**EXERCISE GOAL:** For this exercise, restate every line below word for word and drop the images.

BEGIN TASK INPUT

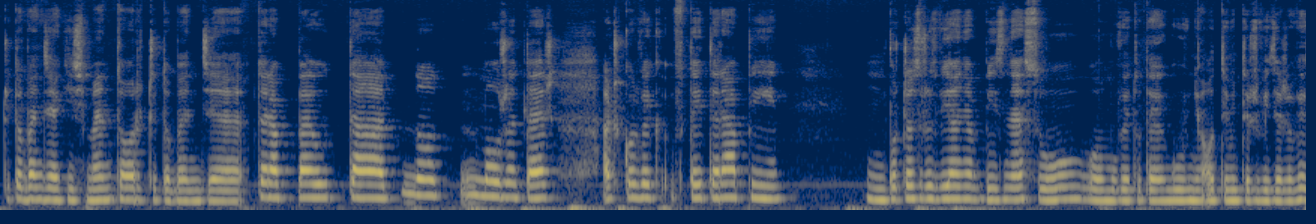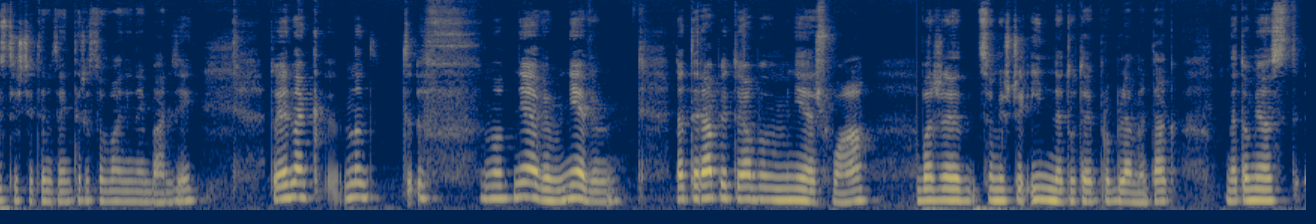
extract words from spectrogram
Czy to będzie jakiś mentor, czy to będzie terapeuta, no może też, aczkolwiek w tej terapii mm, podczas rozwijania biznesu, bo mówię tutaj głównie o tym i też widzę, że Wy jesteście tym zainteresowani najbardziej, to jednak, no, no nie wiem, nie wiem. Na terapię to ja bym nie szła, chyba że są jeszcze inne tutaj problemy, tak? Natomiast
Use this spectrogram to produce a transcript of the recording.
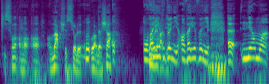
qui sont en, marche sur le pouvoir d'achat. On, va y revenir, on va y revenir. Euh, néanmoins,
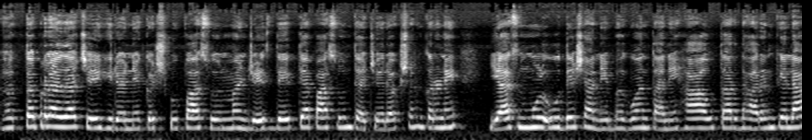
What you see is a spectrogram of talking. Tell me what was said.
भक्त प्रल्हादाचे हिरण्यकश्यपूपासून म्हणजेच दैत्यापासून त्याचे रक्षण करणे याच मूळ उद्देशाने भगवंताने हा अवतार धारण केला.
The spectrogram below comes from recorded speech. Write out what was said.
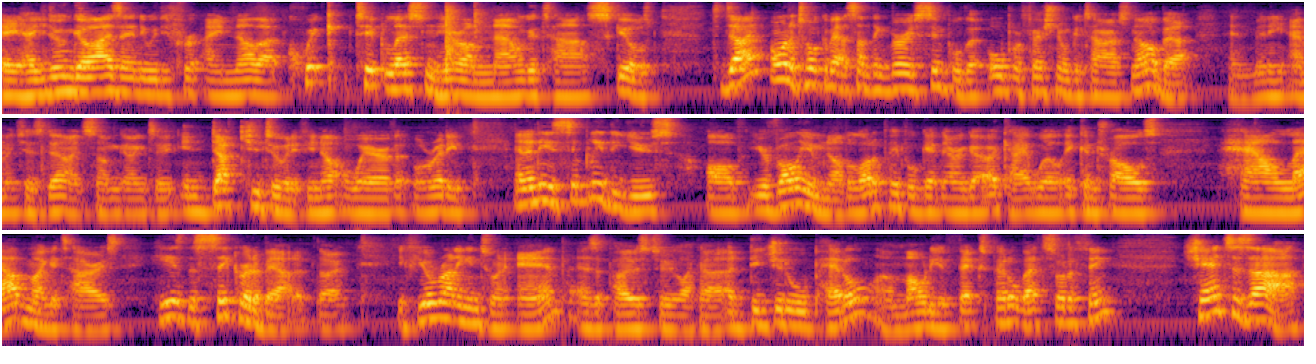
how you doing guys? Andy with you for another quick tip lesson here on nail guitar skills. Today I want to talk about something very simple that all professional guitarists know about and many amateurs don't. So I'm going to induct you to it if you're not aware of it already. And it is simply the use of your volume knob. A lot of people get there and go, okay, well it controls how loud my guitar is. Here's the secret about it though. If you're running into an amp as opposed to like a, a digital pedal, a multi-effects pedal, that sort of thing, chances are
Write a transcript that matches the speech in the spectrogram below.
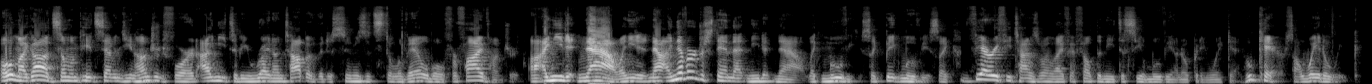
oh my god someone paid 1700 for it i need to be right on top of it as soon as it's still available for 500 uh, i need it now i need it now i never understand that need it now like movies like big movies like very few times in my life i felt the need to see a movie on opening weekend who cares i'll wait a week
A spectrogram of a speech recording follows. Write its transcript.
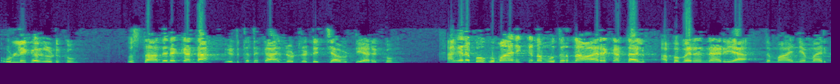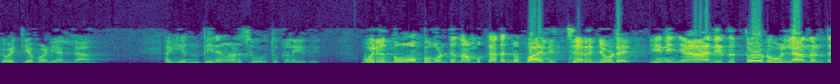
ഉള്ളിക്കങ്ങ് എടുക്കും. ഉസ്താദിനെ കണ്ട എടുത്തിട്ട് കാലിലോട്ടിട്ട് ചവിട്ടി അരക്കും. അങ്ങനെ ബഹുമാനിക്കുന്ന മുതിർന്ന ആരെ കണ്ടാലും അപ്പൊ വരന്നെ അറിയാ ഇത് മാന്യന്മാർക്ക് പറ്റിയ പണിയല്ല. എന്തിനാണ് സുഹൃത്തുക്കളെ ഇത്? ഒരു നോമ്പ് കൊണ്ട് നമുക്കതങ്ങ് വലിച്ചെറിഞ്ഞൂടെ? ഇനി ഞാൻ ഇത് തൊടൂല്ല എന്നുണ്ട്.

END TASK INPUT

**ANSWER BOX:**
extract words from spectrogram
Czy to będzie jakiś mentor, czy to będzie terapeuta, no może też, aczkolwiek w tej terapii mm, podczas rozwijania biznesu, bo mówię tutaj głównie o tym i też widzę, że Wy jesteście tym zainteresowani najbardziej, to jednak, no, no nie wiem, nie wiem. Na terapię to ja bym nie szła, chyba że są jeszcze inne tutaj problemy, tak? Natomiast
Use this spectrogram to produce a transcript of the recording.
qui sont en, marche sur le pouvoir d'achat. On, va y revenir, on va y revenir. Euh, néanmoins,
What you see is a spectrogram of talking. Tell me what was said.
भक्त प्रल्हादाचे हिरण्यकश्यपूपासून म्हणजेच दैत्यापासून त्याचे रक्षण करणे याच मूळ उद्देशाने भगवंताने हा अवतार धारण केला.
The spectrogram below comes from recorded speech. Write out what was said.
how you doing guys? Andy with you for another quick tip lesson here on nail guitar skills. Today I want to talk about something very simple that all professional guitarists know about and many amateurs don't. So I'm going to induct you to it if you're not aware of it already. And it is simply the use of your volume knob. A lot of people get there and go, okay, well it controls how loud my guitar is. Here's the secret about it though. If you're running into an amp as opposed to like a, a digital pedal, a multi-effects pedal, that sort of thing, chances are
Write a transcript that matches the speech in the spectrogram below.
oh my god someone paid 1700 for it i need to be right on top of it as soon as it's still available for 500 uh, i need it now i need it now i never understand that need it now like movies like big movies like very few times in my life i felt the need to see a movie on opening weekend who cares i'll wait a week
A spectrogram of a speech recording follows. Write its transcript.
ഉള്ളിക്കങ്ങ് എടുക്കും. ഉസ്താദിനെ കണ്ട എടുത്തിട്ട് കാലിലോട്ടിട്ട് ചവിട്ടി അരക്കും. അങ്ങനെ ബഹുമാനിക്കുന്ന മുതിർന്ന ആരെ കണ്ടാലും അപ്പൊ വരന്നെ അറിയാ ഇത് മാന്യന്മാർക്ക് പറ്റിയ പണിയല്ല. എന്തിനാണ് സുഹൃത്തുക്കളെ ഇത്? ഒരു നോമ്പ് കൊണ്ട് നമുക്കതങ്ങ് വലിച്ചെറിഞ്ഞൂടെ? ഇനി ഞാൻ ഇത് തൊടൂല്ല എന്നുണ്ട്.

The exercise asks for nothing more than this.